Northern Sky Research

Capping One’s Opex-tations

Oct 26th, 2016 by Blaine Curcio   More from this Analyst | Profile

The balancing act currently being undertaken by satellite operators and other industry players involves launching more capacity, entering new markets, migrating customers to different frequency bands, and in some instances doing all this while managing a pile of debt. While NSR has discussed previously the evolution of CAPEX and OPEX in this new market dynamic, our Satellite Operator Financial Analysis, 6th Edition covers this discussion in more depth.

The first major takeaway from this discussion is a trend apparent for some time now—GEO-HTS is, from a raw CAPEX per Mbps perspective, quite a bit cheaper than GEO-FSS. With CAPEX increasing by a factor of <2, operators have seen throughput increase by up to, or exceeding, 10 times. As the chart below shows, even using fairly conservative figures for capacity, GEO-HTS sees its CAPEX cost per Mbps falling by over 70% compared to GEO-FSS. While the capacity is sometimes not a “one-for-one” conversion—that is, the spot-beam nature of GEO-HTS Ka-band capacity, for instance, makes it more difficult to achieve a very high fill rate—it is nonetheless clear that there are, from a CAPEX perspective, some significant advantages in launching GEO-HTS as compared to GEO-FSS capacity, with satellites of many times the size being launched for 1-2 times the cost. However, when taking into account metrics such as EBITDA, the situation becomes somewhat murkier.

          

EBITDA in GEO-HTS: The Thaicom Example

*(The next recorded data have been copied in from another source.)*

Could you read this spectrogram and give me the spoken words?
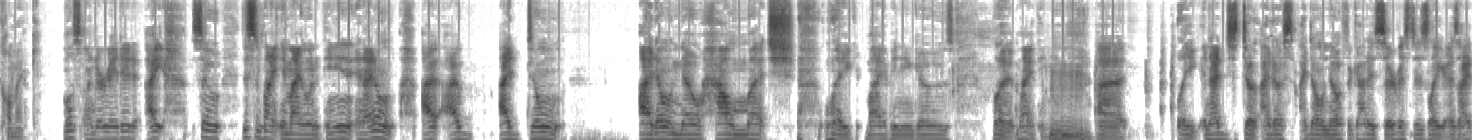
comic? Most underrated i so this is my in my own opinion and i don't i i i don't i don't know how much like my opinion goes but my opinion mm-hmm. uh like and i just don't i don't i don't know if it got as serviced as like as i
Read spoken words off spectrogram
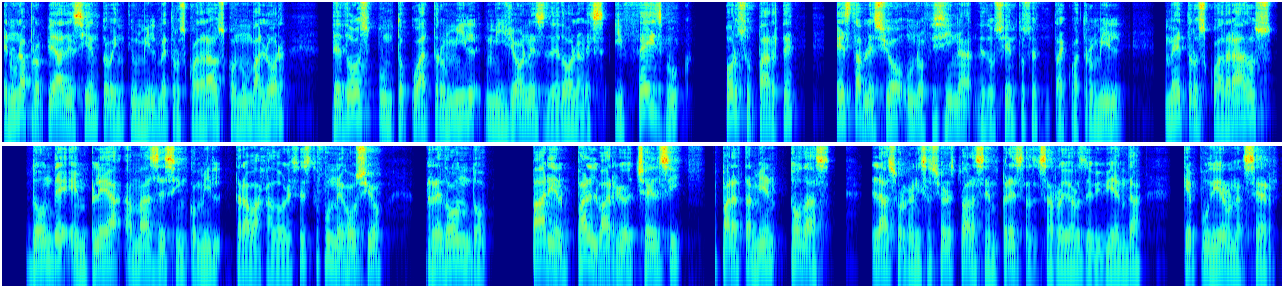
en una propiedad de 121 mil metros cuadrados con un valor de 2.4 mil millones de dólares. Y Facebook, por su parte, estableció una oficina de 274 mil metros cuadrados donde emplea a más de 5.000 trabajadores. Esto fue un negocio redondo para el, para el barrio de Chelsea y para también todas las organizaciones, todas las empresas desarrolladoras de vivienda que pudieron hacer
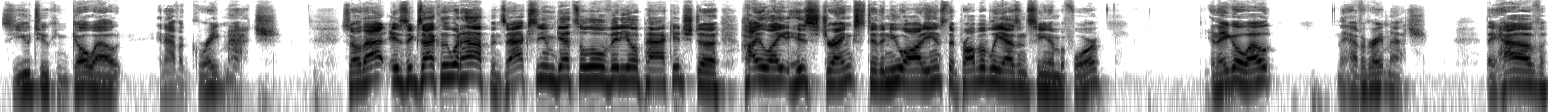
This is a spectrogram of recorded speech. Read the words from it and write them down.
so you two can go out and have a great match. So that is exactly what happens. Axiom gets a little video package to highlight his strengths to the new audience that probably hasn't seen him before. And they go out they have a great match. They have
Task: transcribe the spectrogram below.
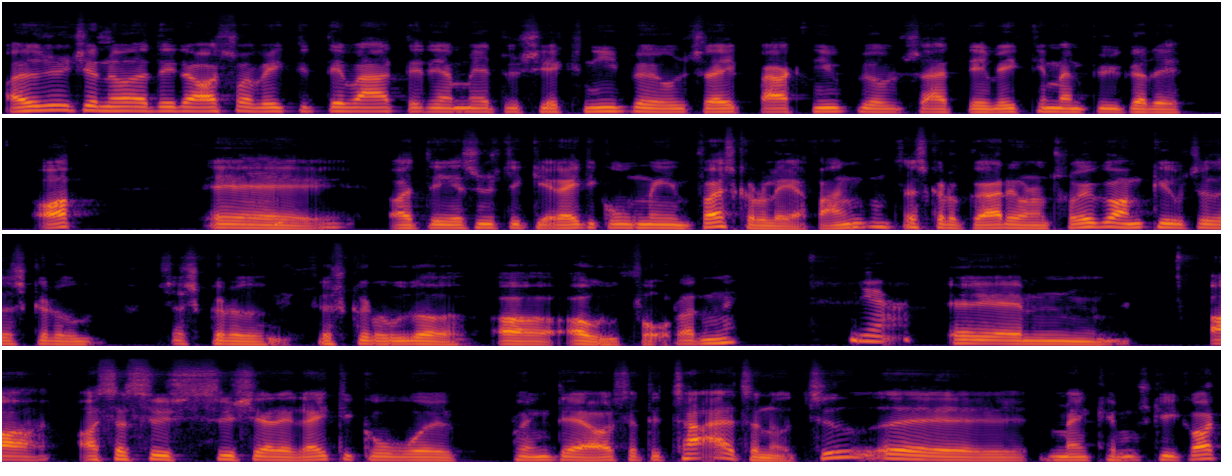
Og jeg synes, at noget af det, der også var vigtigt, det var det der med, at du siger knivbøvelser, ikke bare knivbøvelser, at det er vigtigt, at man bygger det op. Øh, og det, jeg synes, det giver rigtig god mening. Først skal du lære at fange den, så skal du gøre det under trygge omgivelser, så skal du, så skal du, så skal du ud og, og, og udfordre den. Ikke? Ja. Øhm, og, og så synes, synes jeg, det er rigtig god øh, point, det er også, at det tager altså noget tid. Øh, man kan måske godt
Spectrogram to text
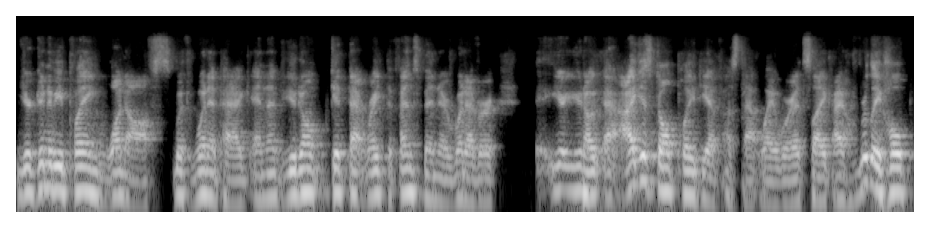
you're going to be playing one offs with Winnipeg. And if you don't get that right defenseman or whatever, you're, you know, I just don't play DFS that way where it's like, I really hope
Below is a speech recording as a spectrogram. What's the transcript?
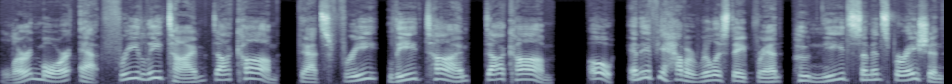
Learn more at freeleadtime.com. That's freeleadtime.com. Oh, and if you have a real estate friend who needs some inspiration,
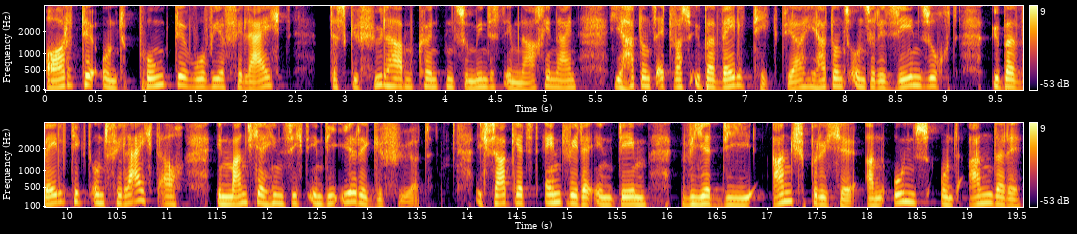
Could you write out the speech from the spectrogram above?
Orte und Punkte, wo wir vielleicht das Gefühl haben könnten, zumindest im Nachhinein, hier hat uns etwas überwältigt, ja, hier hat uns unsere Sehnsucht überwältigt und vielleicht auch in mancher Hinsicht in die Irre geführt. Ich sage jetzt entweder, indem wir die Ansprüche an uns und andere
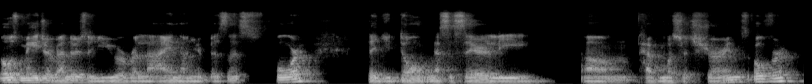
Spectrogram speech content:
those major vendors that you are relying on your business for, that you don't necessarily um, have much assurance over,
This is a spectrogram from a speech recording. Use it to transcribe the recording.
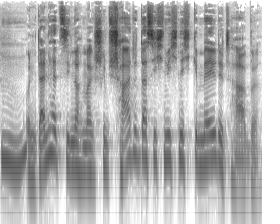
Mhm. Und dann hat sie noch mal geschrieben, schade, dass ich mich nicht gemeldet habe.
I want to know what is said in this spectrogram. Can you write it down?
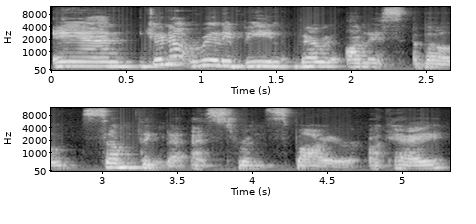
and you're not really being very honest about something that has transpired okay?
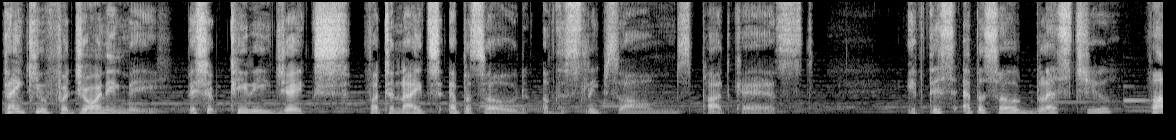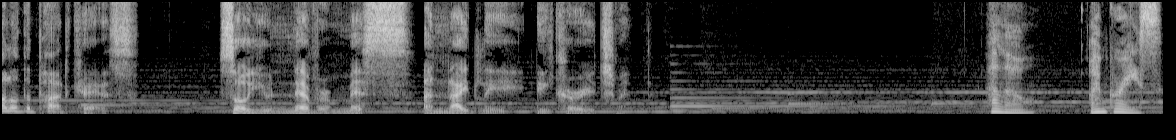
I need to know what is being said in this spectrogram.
Thank you for joining me, Bishop T.D. Jakes, for tonight's episode of the Sleep Psalms podcast. If this episode blessed you, follow the podcast so you never miss a nightly encouragement. Hello, I'm Grace.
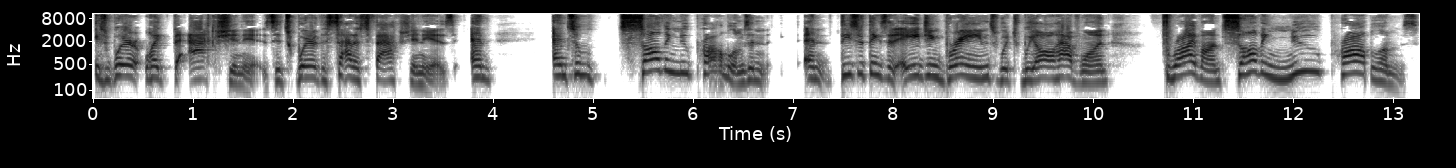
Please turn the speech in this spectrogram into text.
is where like the action is. It's where the satisfaction is. And, and so solving new problems and, and these are things that aging brains, which we all have one, thrive on. Solving new problems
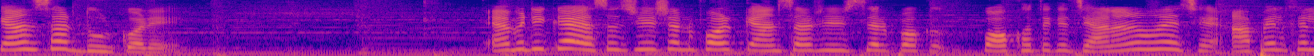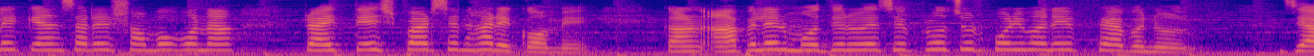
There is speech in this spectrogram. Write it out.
ক্যান্সার দূর করে। আমেরিকা অ্যাসোসিয়েশন ফর ক্যান্সার রিসার্চের পক্ষ থেকে জানানো হয়েছে, আপেল খেলে ক্যান্সারের সম্ভাবনা প্রায় তেইশ পার্সেন্ট হারে কমে, কারণ আপেলের মধ্যে রয়েছে প্রচুর পরিমাণে ফ্যাবনল, যা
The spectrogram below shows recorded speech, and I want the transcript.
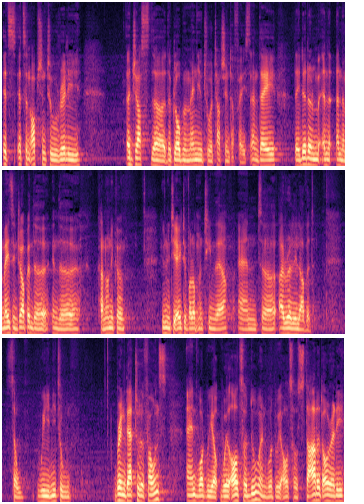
it's, it's an option to really adjust the, the global menu to a touch interface. And they, they did an, an, amazing job in the, in the canonical Unity 8 development team there. And uh, I really love it. So we need to bring that to the phones and what we will also do, and what we also started already,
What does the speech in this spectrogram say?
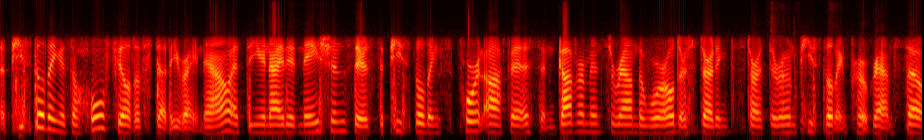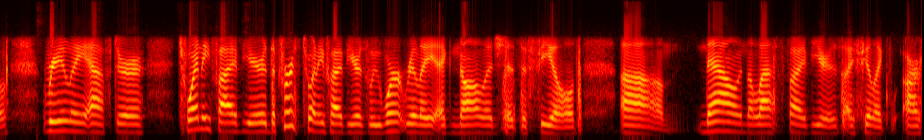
uh, peace building is a whole field of study right now. At the United Nations, there's the Peace Building Support Office, and governments around the world are starting to start their own peace building programs. So, really, after 25 years, the first 25 years, we weren't really acknowledged as a field. Um, now, in the last five years, I feel like our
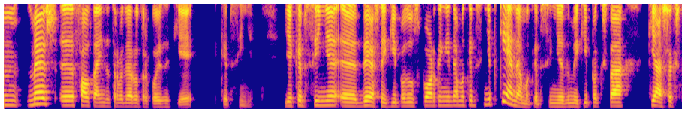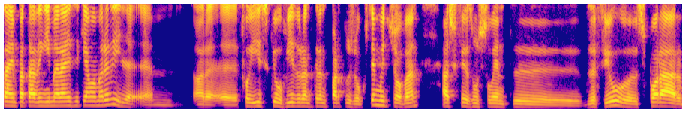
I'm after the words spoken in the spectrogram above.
um, mas uh, falta ainda trabalhar outra coisa, que é a cabecinha e a cabecinha uh, desta equipa do Sporting ainda é uma cabecinha pequena, é uma cabecinha de uma equipa que, está, que acha que está empatada em Guimarães e que é uma maravilha. Um, ora, uh, foi isso que eu vi durante grande parte do jogo. Gostei muito de Giovanni, acho que fez um excelente desafio. Sporar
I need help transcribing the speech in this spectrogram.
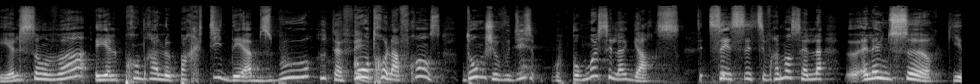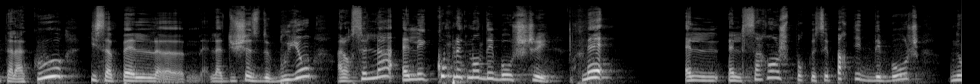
Et elle s'en va et elle prendra le parti des Habsbourg Tout à fait. contre la France. Donc je vous dis, pour moi c'est la garce. C'est vraiment celle-là. Euh, elle a une sœur qui est à la cour, qui s'appelle euh, la duchesse de Bouillon. Alors celle-là, elle est complètement débauchée, mais elle, elle s'arrange pour que ces parties de débauche ne,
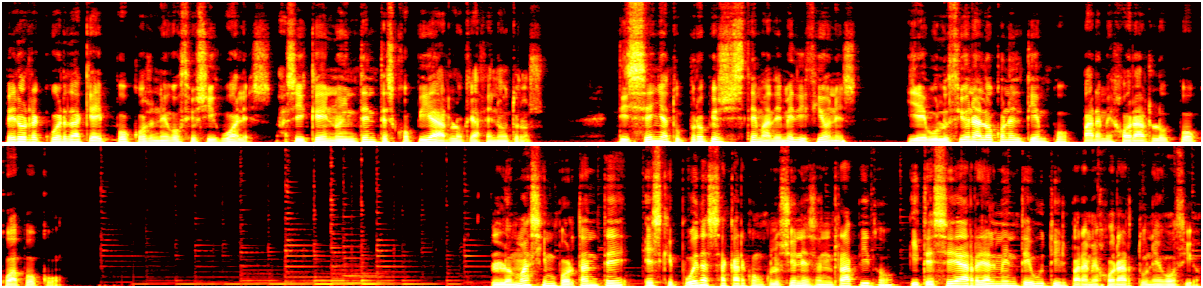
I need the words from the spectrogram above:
Pero recuerda que hay pocos negocios iguales, así que no intentes copiar lo que hacen otros. Diseña tu propio sistema de mediciones y evolucionalo con el tiempo para mejorarlo poco a poco. Lo más importante es que puedas sacar conclusiones rápido y te sea realmente útil para mejorar tu negocio.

The EBITDA environment for GEO-HTS is somewhat more difficult to quantify, given the lack of data, the lack of GEO-HTS systems that have truly become “established”, and the fact that EBITDA is oftentimes harder to pinpoint/assign to a particular function than CAPEX. With that being said, there does exist some data that, when coupled with assumptions, can provide insights as to the EBITDA per Mbps equation in GEO-HTS as compared to GEO-FSS. Having launched IPSTAR in 2005, Thaicom is in possession of what many would consider an “advanced” GEO-HTS business model, in the sense that it has now had a decade to become established and build a customer base. Likewise, Thaicom does publically report figures such as top-line satellite revenues/EBITDA, IPSTAR revenues, and conventional satellite revenues. When taking the above data and making assumptions for EBITDA margin for Thaicom’s raw satellite leasing arm (conventional satellite), we can make assumptions for EBITDA, and subsequent EBITDA contribution per Mbps leased for both GEO-HTS and GEO-FSS satellite capacity.

*NSR Estimate                                                                                                                                   Source NSR

When looking at the numbers in this way, we see that the average leased Mbps of traditional FSS capacity in 2015 contributed around $21,600 in EBITDA over the course of a year. Conversely, when looking at capacity leased on IPSTAR, NSR sees an EBITDA per Mbps of around $2,200 for 2015, a figure that was down somewhat from 2014 due to Thaicom having increased IPSTAR capacity leased during that time by ~20%. When looking at these two figures, one might be surprised at the stark differences—i.e. FSS being higher by a factor of 10—but it is important to consider that this includes Thaicom’s video contracts (which would be generally witness a higher per Mbps/MHz price), and that in general, applications on GEO-HTS will tend to see higher bits per hertz conversion ratios, which means that in per MHz terms, the difference is somewhat less.

What other meaning can we take from these EBITDA figures? First, as NSR has noted before, it is clear that selling data services in the Gbps will not be a 75% EBITDA margin business. While operators have for some time been able to sell capacity at a very high EBITDA margin due in part to CAPEX/D&A being such a large percentage of the overall cost structure, this is changing very quickly. One need only look at Thaicom’s reported EBITDA margin above, which dipped as low as 33.4% in 2010, to understand how OPEX-intensive the efforts can be to set up a distribution network for a newly launched GEO-HTS.

 

Bottom Line

The age of GEO-HTS will certainly cause significant disruptions to the way that satellite operator business models function. With more capacity being launched in ways that prove more cumbersome to optimize, operators will need to expect to see a spike in OPEX coming at a time when CAPEX relief from GEO-HTS is forcing a rebalance of spend. As we have seen with programs such as IPSTAR, when an operator pivots to put one foot into the telco industry, they can expect significant upfront OPEX just as a “buy-in”, another challenge to add to the myriad variables to be taken into account when entering the brave new world of HTS.